An increase in the annual state application fee for tobacco vendors in New York could cause many of them to stop selling cigarettes and cigars, the Rochester Democrat and Chronicle reported.
The whopping 900% increase for small vendors is currently part of the New York state budget. The annual fee is skyrocketing from $100 to $1,000 for stores with a gross revenue of less than $1 million a year; from $100 to $2,500 for stores with revenue of more than $1 million but less than $10 million; and from $100 to $5,000 for stores with $10 million or more in gross revenue.
With such a huge increase, the goal likely isn’t to generate revenue, but to decrease the number of tobacco vendors by 40%, noted Jim Calvin, president of the New York State Association of Convenience Stores.

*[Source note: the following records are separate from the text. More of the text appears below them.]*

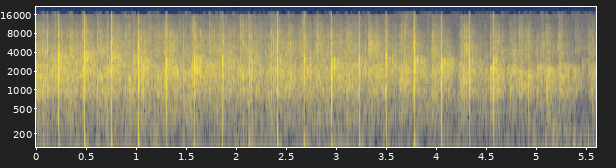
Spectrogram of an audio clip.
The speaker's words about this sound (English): So I'd like to thank them and give them a round of applause.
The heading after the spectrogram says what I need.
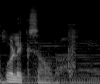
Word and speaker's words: Alexandre: Alors oui, le prénom, vous avez peut-être l'impression que je l'ai mal prononcé ou que j'ai fait une faute, mais parce qu'en fait, toute cette histoire se déroule en Russie.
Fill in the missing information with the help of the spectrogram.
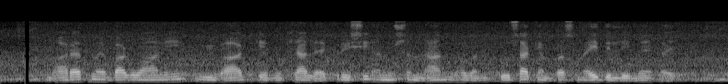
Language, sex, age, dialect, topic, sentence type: Magahi, male, 36-40, Southern, agriculture, statement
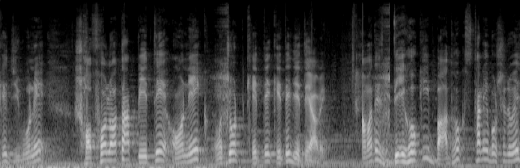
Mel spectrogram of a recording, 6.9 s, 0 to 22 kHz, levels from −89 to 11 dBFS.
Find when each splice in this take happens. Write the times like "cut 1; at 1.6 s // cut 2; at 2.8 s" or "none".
cut 1; at 4.8 s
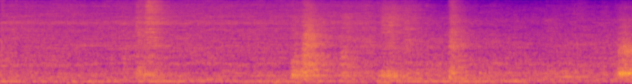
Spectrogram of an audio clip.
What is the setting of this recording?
restaurant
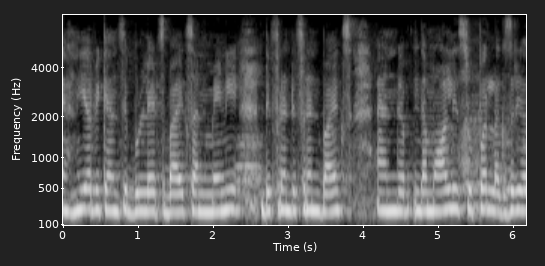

Although, according to Matt Anderson, a spokesman for the New York Division of the Budget, the fees are, in fact, meant to bring in an additional $16.7 million for the State. Still, Anderson did not deny that a partial goal of the new fees is to reduce tobacco availability. “We view this as a public health issue,” he told the Rochester Democrat and Chronicle.
Faced with the huge new fees, which are due by Sept. 20 and cover licensing for 2010, many Rochester-area vendors are wondering if they should stop selling tobacco altogether.
The New York State Convenience Store Association, with 7,700 members, is lobbying for a fee reduction, as well as weighing legal action. Calvin noted he’s hoping that the Legislature could reverse its action during a special session in September.